**What the task requires:**
Without the pictures, output all of the data exactly.

**Listed records:**

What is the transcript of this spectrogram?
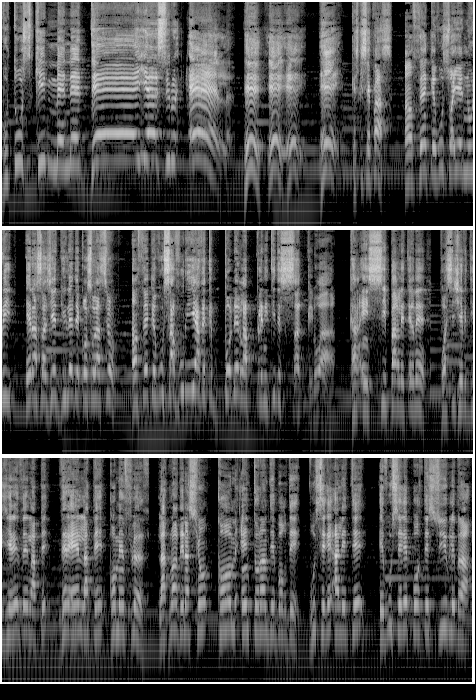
Vous tous qui menez des sur elle. Hé, hé, hé, hé. Qu'est-ce qui se passe? Afin que vous soyez nourris et rassasiés du lait de consolation, afin que vous savouriez avec bonheur la plénitude de sa gloire. Car ainsi par l'Éternel, voici je vous dirigerai vers la paix, vers elle la paix comme un fleuve la gloire des nations comme un torrent débordé. Vous serez allaité et vous serez porté sur les bras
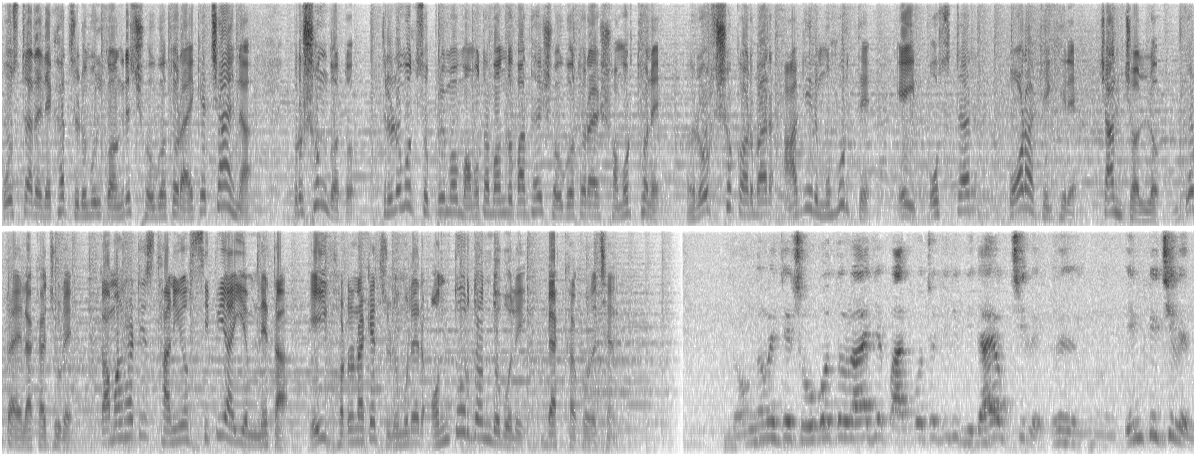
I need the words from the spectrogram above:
পোস্টারে লেখা, তৃণমূল কংগ্রেস সৌগত রায়কে চায় না। প্রসঙ্গত, তৃণমূল সুপ্রিমো মমতা বন্দ্যোপাধ্যায় সৌগত রায়ের সমর্থনে রোড শো করবার আগের মুহূর্তে এই পোস্টার পড়াকে ঘিরে চাঞ্চল্য গোটা এলাকা জুড়ে। কামারহাটির স্থানীয় সিপিআইএম নেতা এই ঘটনাকে তৃণমূলের অন্তর্দ্বন্দ্ব বলেই ব্যাখ্যা করেছেন। দমদমে যে সৌগত রায় যে পাঁচ বছর যিনি বিধায়ক ছিলেন এমপি ছিলেন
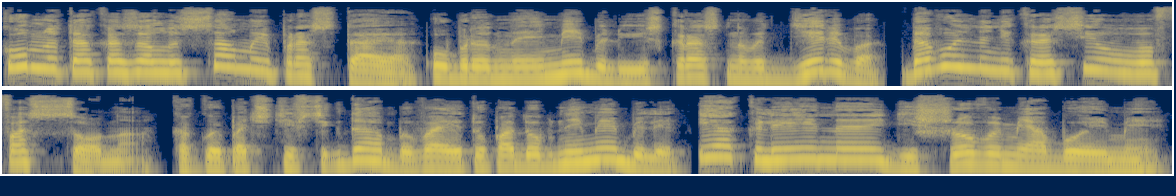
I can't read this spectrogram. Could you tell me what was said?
Комната оказалась самой простая, убранная мебелью из красного дерева довольно некрасивого фасона, какой почти всегда бывает у подобной мебели, и оклеенная дешевыми обоями.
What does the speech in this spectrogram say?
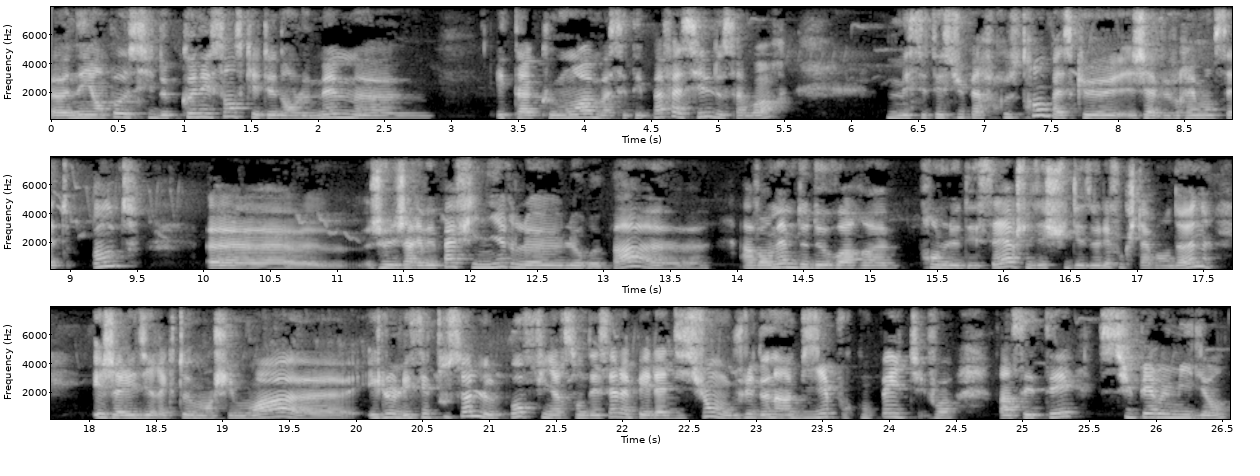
n'ayant pas aussi de connaissances qui étaient dans le même état que moi bah c'était pas facile de savoir mais c'était super frustrant parce que j'avais vraiment cette honte euh, je j'arrivais pas à finir le, repas euh, avant même de devoir euh, prendre le dessert. Je disais je suis désolée, faut que je t'abandonne. Et j'allais directement chez moi euh, et je le laissais tout seul, le pauvre, finir son dessert et payer l'addition. Ou je lui donnais un billet pour qu'on paye, tu vois. Enfin, c'était super humiliant.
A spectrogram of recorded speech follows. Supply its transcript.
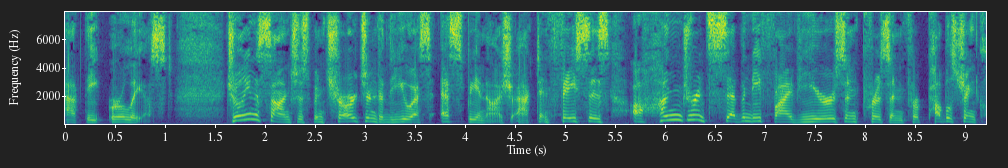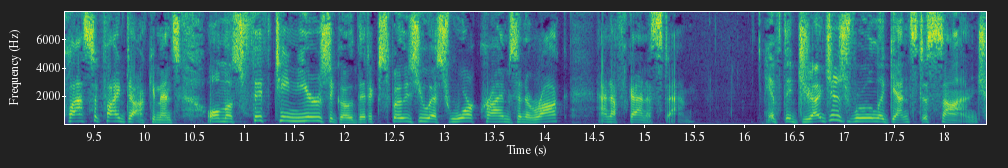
at the earliest. Julian Assange has been charged under the U.S. Espionage Act and faces 175 years in prison for publishing classified documents almost 15 years ago that expose U.S. war crimes in Iraq and Afghanistan. If the judges rule against Assange,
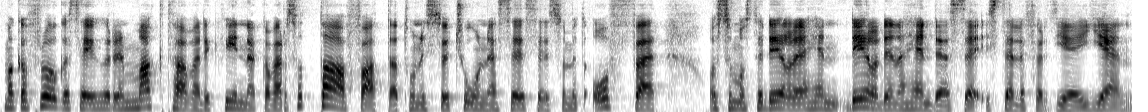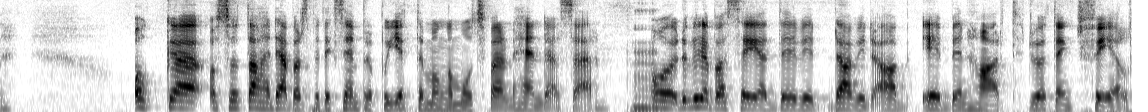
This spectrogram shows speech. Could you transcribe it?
Man kan fråga sig hur en makthavande kvinna kan vara så tafatt att hon i situationen ser sig som ett offer och så måste dela, dela denna händelse istället för att ge igen. Och, eh, och så tar han det här bara som ett exempel på jättemånga motsvarande händelser. Och då vill jag bara säga att David, David Ebenhardt, du har tänkt fel.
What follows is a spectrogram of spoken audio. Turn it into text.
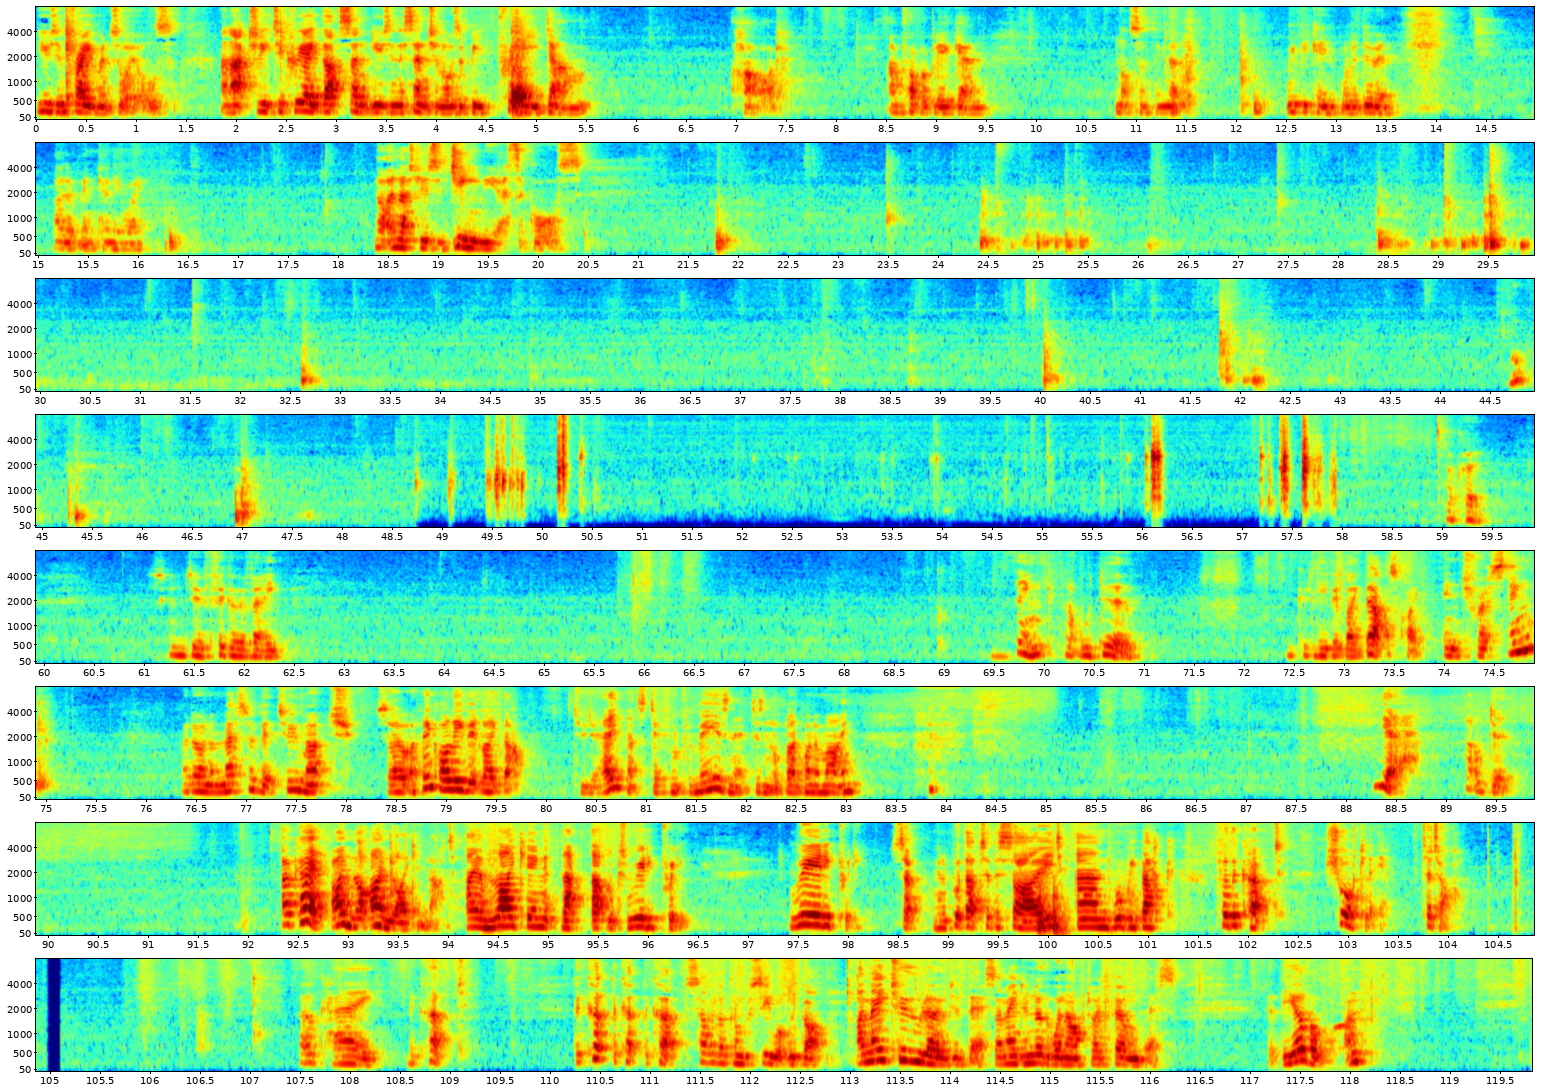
using fragrance oils and actually to create that scent using essential oils would be pretty damn hard. And probably again not something that we'd be capable of doing I don't think anyway. Not unless you're a genius of course Okay, just going to do a figure of eight. I think that will do. You could leave it like that, it's quite interesting. I don't want to mess with it too much, so I think I'll leave it like that today. That's different for me, isn't it? Doesn't look like one of mine. yeah. That'll do. Okay, I'm, I'm liking that. I am liking that. That looks really pretty. Really pretty. So I'm going to put that to the side and we'll be back for the cut shortly. Ta-ta. Okay, the cut. The cut, the cut, the cut. Let's have a look and see what we got. I made two loads of this. I made another one after I'd filmed this. But the other one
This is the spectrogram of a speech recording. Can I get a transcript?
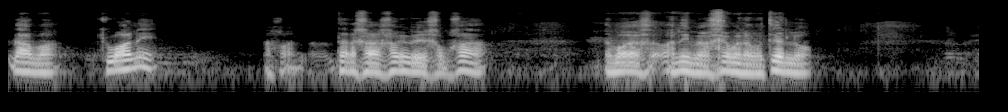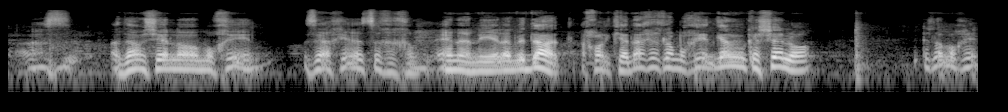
למה? כי הוא עני. נכון? נתן לך רחמים וירחמך, אני מרחם עליו, נותן לו. אז אדם שאין לו מוחין, זה הכי צריך רחמים. אין אני אלא בדעת. נכון? כי אדם שיש לו מוחין, גם אם קשה לו, יש לו מוחין.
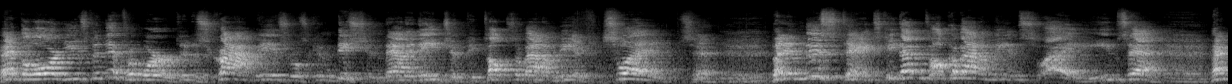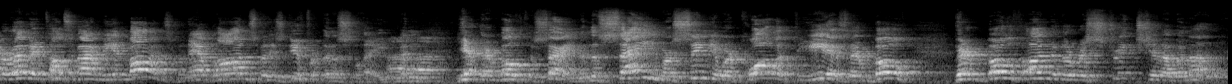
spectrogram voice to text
and the Lord used a different word to describe Israel's condition down in Egypt. He talks about them being slaves. Uh, But in this text, he doesn't talk about them being slaves. And rather, he talks about them being bondsmen. Now, bondsman is different than a slave. Uh-huh. And yet they're both the same. And the same or similar quality is they're both they're both under the restriction of another.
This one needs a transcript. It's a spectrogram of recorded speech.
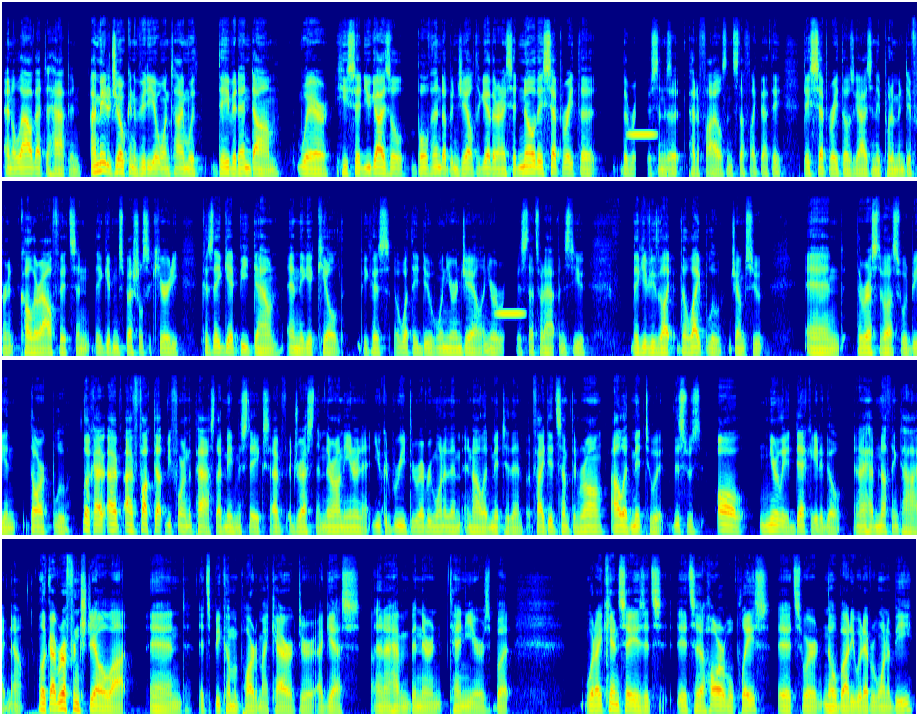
and allow that to happen. I made a joke in a video one time with David and Dom where he said, You guys will both end up in jail together. And I said, No, they separate the the rapists and the pedophiles and stuff like that. They they separate those guys and they put them in different color outfits and they give them special security because they get beat down and they get killed. because of what they do when you're in jail and you're a rapist. That's what happens to you. They give you the light, the light blue jumpsuit, and the rest of us would be in dark blue. Look, I, I've, I've fucked up before in the past. I've made mistakes. I've addressed them. They're on the internet. You could read through every one of them, and I'll admit to them. If I did something wrong, I'll admit to it. This was all nearly a decade ago, and I have nothing to hide now. Look, I reference jail a lot, and it's become a part of my character, I guess. And I haven't been there in 10 years, but what I can say is it's it's a horrible place. It's where nobody would ever want to be.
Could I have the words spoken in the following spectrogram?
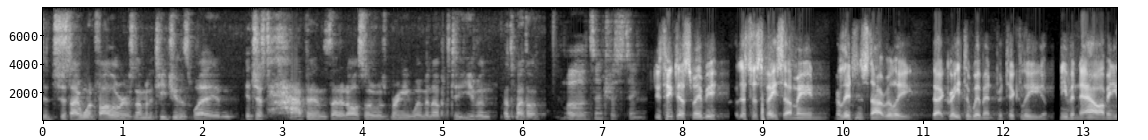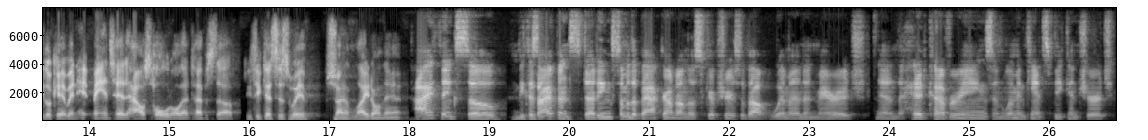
It's just I want followers and I'm going to teach you this way, and it just happens that it also was bringing women up to even. That's my thought. Well, that's interesting. Do you think that's maybe? Let's just face it. I mean, religion's not really that great to women, particularly even now. I mean, you look at when man's head household, all that type of stuff. Do you think that's his way of shining light on that? I think so because I've been studying some of the background on those scriptures about women and marriage and the head coverings and women can't speak in church.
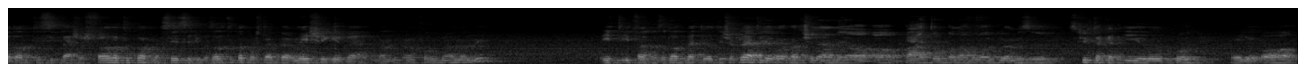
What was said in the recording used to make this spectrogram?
adattisztításos feladatokat, meg szétszedjük az adatokat, most ebben a mélységében nem, nem fogok belemenni. Itt, itt vannak az adatbetöltések. Lehet, hogy olyanokat csinálni a, a Pythonban, ahol különböző scripteket írunk, hogy, hogy a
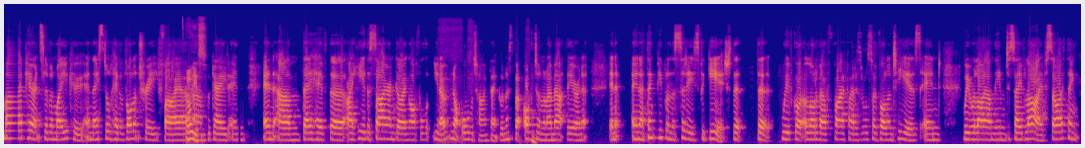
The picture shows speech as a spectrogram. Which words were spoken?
My parents live in Waiuku and they still have a voluntary fire oh, yes. um, brigade and and um, they have the I hear the siren going off all you know, not all the time, thank goodness, but often when I'm out there and it and it and I think people in the cities forget that that we've got a lot of our firefighters are also volunteers and we rely on them to save lives. So I think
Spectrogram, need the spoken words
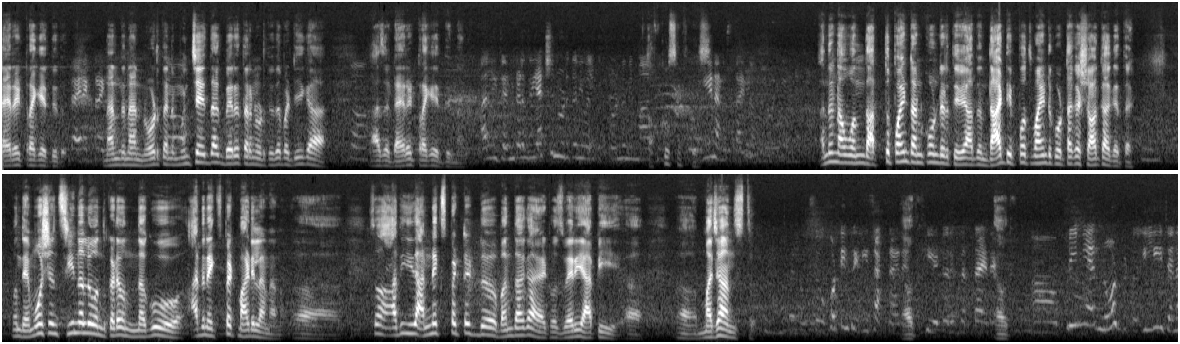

**Output of the exercise:**
What is the transcript of this spectrogram?
Vous tous qui menez des sur elle. Hé, hé, hé, hé. Qu'est-ce qui se passe? Afin que vous soyez nourris et rassasiés du lait de consolation, afin que vous savouriez avec bonheur la plénitude de sa gloire. Car ainsi par l'Éternel, voici je vous dirigerai vers la paix, vers elle la paix comme un fleuve la gloire des nations comme un torrent débordé. Vous serez allaité et vous serez porté sur les bras
I need the words from the spectrogram above:
পোস্টারে লেখা, তৃণমূল কংগ্রেস সৌগত রায়কে চায় না। প্রসঙ্গত, তৃণমূল সুপ্রিমো মমতা বন্দ্যোপাধ্যায় সৌগত রায়ের সমর্থনে রোড শো করবার আগের মুহূর্তে এই পোস্টার পড়াকে ঘিরে চাঞ্চল্য গোটা এলাকা জুড়ে। কামারহাটির স্থানীয় সিপিআইএম নেতা এই ঘটনাকে তৃণমূলের অন্তর্দ্বন্দ্ব বলেই ব্যাখ্যা করেছেন। দমদমে যে সৌগত রায় যে পাঁচ বছর যিনি বিধায়ক ছিলেন এমপি ছিলেন
I can't read this spectrogram. Could you tell me what was said?
Комната оказалась самой простая, убранная мебелью из красного дерева довольно некрасивого фасона, какой почти всегда бывает у подобной мебели, и оклеенная дешевыми обоями.
What does the speech in this spectrogram say?
n'ayant pas aussi de connaissances qui étaient dans le même état que moi bah c'était pas facile de savoir mais c'était super frustrant parce que j'avais vraiment cette honte euh, je j'arrivais pas à finir le, repas euh, avant même de devoir euh, prendre le dessert. Je disais je suis désolée, faut que je t'abandonne. Et j'allais directement chez moi euh, et je le laissais tout seul, le pauvre, finir son dessert et payer l'addition. Ou je lui donnais un billet pour qu'on paye, tu vois. Enfin, c'était super humiliant.
A spectrogram of recorded speech follows. Supply its transcript.
at the earliest. Julian Assange has been charged under the U.S. Espionage Act and faces 175 years in prison for publishing classified documents almost 15 years ago that expose U.S. war crimes in Iraq and Afghanistan. If the judges rule against Assange,
This spectrogram shows speech. Could you transcribe it?
Man kan fråga sig hur en makthavande kvinna kan vara så tafatt att hon i situationen ser sig som ett offer och så måste dela, dela denna händelse istället för att ge igen. Och, eh, och så tar han det här bara som ett exempel på jättemånga motsvarande händelser. Och då vill jag bara säga att David, David Ebenhardt, du har tänkt fel.
What follows is a spectrogram of spoken audio. Turn it into text.
using fragrance oils and actually to create that scent using essential oils would be pretty damn hard. And probably again not something that we'd be capable of doing I don't think anyway. Not unless you're a genius of course Okay, just going to do a figure of eight. I think that will do. You could leave it like that, it's quite interesting. I don't want to mess with it too much, so I think I'll leave it like that today. That's different for me, isn't it? Doesn't look like one of mine. yeah. That'll do. Okay, I'm, I'm liking that. I am liking that. That looks really pretty. Really pretty. So I'm going to put that to the side and we'll be back for the cut shortly. Ta-ta. Okay, the cut. The cut, the cut, the cut. Let's have a look and see what we got. I made two loads of this. I made another one after I'd filmed this. But the other one
This is the spectrogram of a speech recording. Can I get a transcript?
למה? כי הוא עני. נכון? נתן לך רחמים וירחמך, אני מרחם עליו, נותן לו. אז אדם שאין לו מוחין, זה הכי צריך רחמים. אין אני אלא בדעת. נכון? כי אדם שיש לו מוחין, גם אם קשה לו, יש לו מוחין.
spectrogram voice to text
and the Lord used a different word to describe Israel's condition down in Egypt. He talks about them being slaves. Uh, But in this text, he doesn't talk about them being slaves. And rather, he talks about them being bondsmen. Now, bondsman is different than a slave. Uh-huh. And yet they're both the same. And the same or similar quality is they're both they're both under the restriction of another.
This one needs a transcript. It's a spectrogram of recorded speech.
and allow that to happen. I made a joke in a video one time with David and Dom where he said, You guys will both end up in jail together. And I said, No, they separate the the rapists and the pedophiles and stuff like that. They they separate those guys and they put them in different color outfits and they give them special security because they get beat down and they get killed. because of what they do when you're in jail and you're a rapist. That's what happens to you. They give you the light, the light blue jumpsuit, and the rest of us would be in dark blue. Look, I, I've, I've fucked up before in the past. I've made mistakes. I've addressed them. They're on the internet. You could read through every one of them, and I'll admit to them. If I did something wrong, I'll admit to it. This was all nearly a decade ago, and I have nothing to hide now. Look, I reference jail a lot, and it's become a part of my character, I guess. And I haven't been there in 10 years, but what I can say is it's it's a horrible place. It's where nobody would ever want to be.
Could I have the words spoken in the following spectrogram?
It's just I want followers and I'm going to teach you this way, and it just happens that it also was bringing women up to even. That's my thought. Well, that's interesting. Do you think that's maybe? Let's just face it. I mean, religion's not really that great to women, particularly even now. I mean, you look at when man's head household, all that type of stuff. Do you think that's his way of shining light on that? I think so because I've been studying some of the background on those scriptures about women and marriage and the head coverings and women can't speak in church.
What was said in the recording used to make this spectrogram?
adattisztításos feladatokat, meg szétszedjük az adatokat, most ebben a mélységében nem, nem fogok belemenni. Itt, itt vannak az adatbetöltések. Lehet, hogy olyanokat csinálni a, a Pythonban, ahol különböző scripteket írunk, hogy, hogy a
The picture shows speech as a spectrogram. Which words were spoken?
My parents live in Waiuku and they still have a voluntary fire oh, yes. um, brigade and and um, they have the I hear the siren going off all you know, not all the time, thank goodness, but often when I'm out there and it and it and I think people in the cities forget that that we've got a lot of our firefighters are also volunteers and we rely on them to save lives. So I think
Spectrogram, need the spoken words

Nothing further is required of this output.